National parks are the backbone of conservation. Yet mounting evidence shows that many parks are too small to sustain long-term viable populations and maintain essential, large-scale ecological processes, such as large mammal migrations and natural disturbance regimes.

A new study published on Jan. 11, 2023, in Scientific Reports found that enhancing ecological connectivity, known as “corridors” or “linkages,” among several of the oldest and largest national parks in the Western United States would greatly extend the time that many mammal species populations can persist. The authors analyzed the value of establishing ecological corridors for large mammals between Yellowstone and Glacier National Parks and between Mount Rainier and North Cascades National Parks. Their findings show that these corridors would not only enlarge populations, but also allow species to shift their geographic ranges more readily in response to climate change.

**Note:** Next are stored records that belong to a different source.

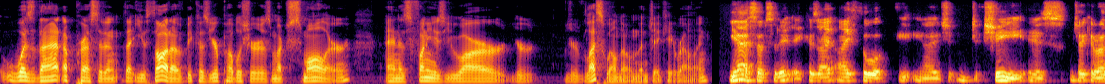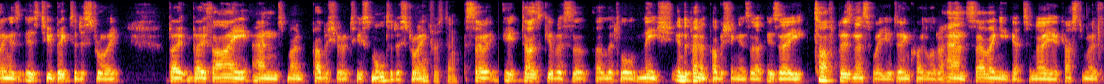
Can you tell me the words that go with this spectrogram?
Was that a precedent that you thought of because your publisher is much smaller, and as funny as you are, you're you're less well known than J.K. Rowling? Yes, absolutely. Because I, I thought, you know, she is J.K. Rowling is, is too big to destroy both both I and my publisher are too small to destroy. Interesting. So it, it does give us a, a, little niche. Independent publishing is a is a tough business where you're doing quite a lot of hand selling. You get to know your customers.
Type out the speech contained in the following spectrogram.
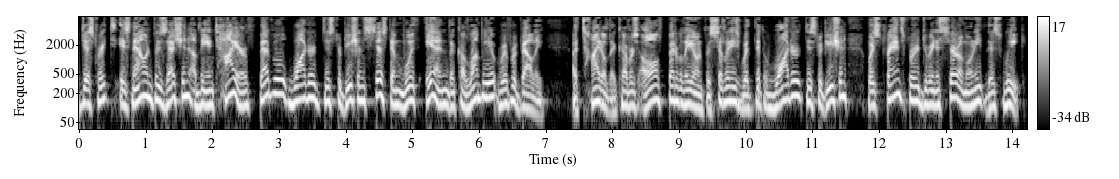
District is now in possession of the entire federal water distribution system within the Columbia River Valley. A title that covers all federally owned facilities with the water distribution was transferred during a ceremony this week.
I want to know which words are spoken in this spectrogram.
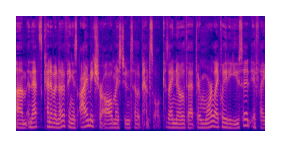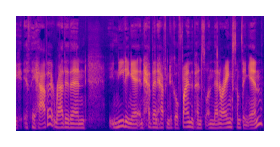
Um, and that's kind of another thing is I make sure all of my students have a pencil because I know that they're more likely to use it if I if they have it rather than needing it and have, then having to go find the pencil and then writing something in,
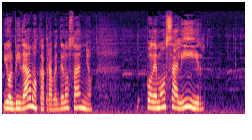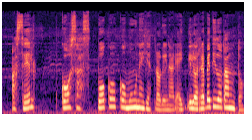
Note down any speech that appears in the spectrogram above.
Y olvidamos que a través de los años podemos salir a hacer cosas poco comunes y extraordinarias. Y, lo he repetido tanto,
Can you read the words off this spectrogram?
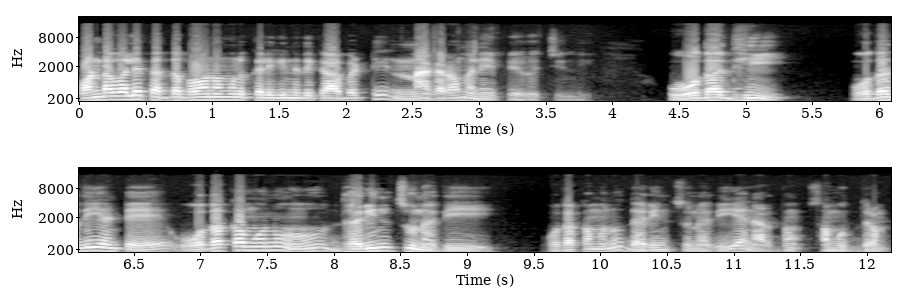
కొండవలే పెద్ద భవనములు కలిగినది కాబట్టి నగరం అనే పేరు వచ్చింది. ఉదధి ఉదది అంటే ఉదకమును ధరించునది. ఉదకమును ధరించునది అని అర్థం. సముద్రం.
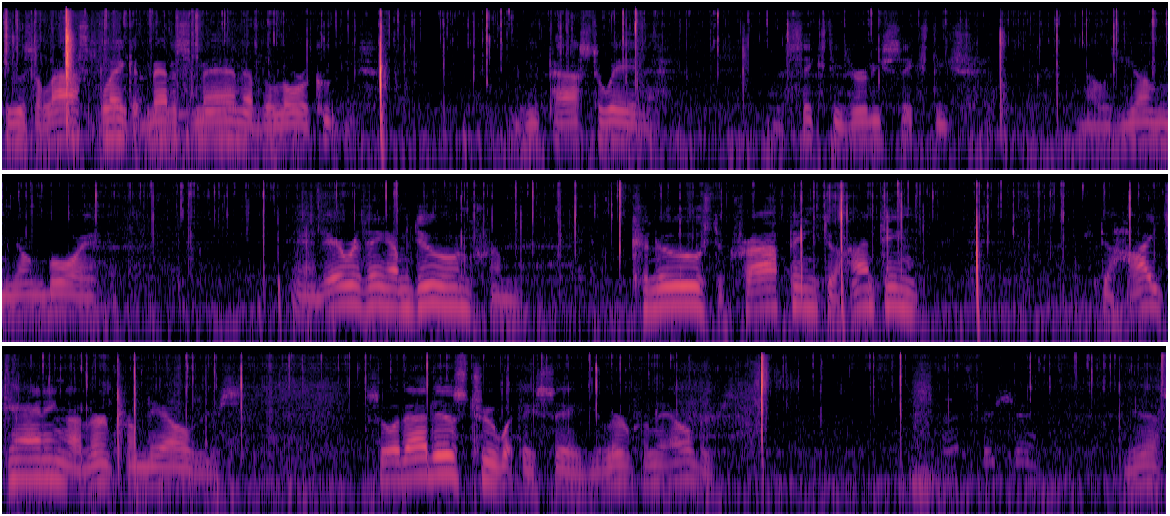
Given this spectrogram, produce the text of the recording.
he was the last blanket medicine man of the Lower Kootenays. And he passed away in the, in the 60s, early 60s. When I was a young, young boy. And everything I'm doing from canoes to trapping to hunting to hide canning, I learned from the elders. So that is true what they say. You learn from the elders. That's for sure. Yes.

Geography Faculty Dr. Phoebe B. McNeally is an author on this study.

Read the full article on @theU

Last Updated: 1/17/23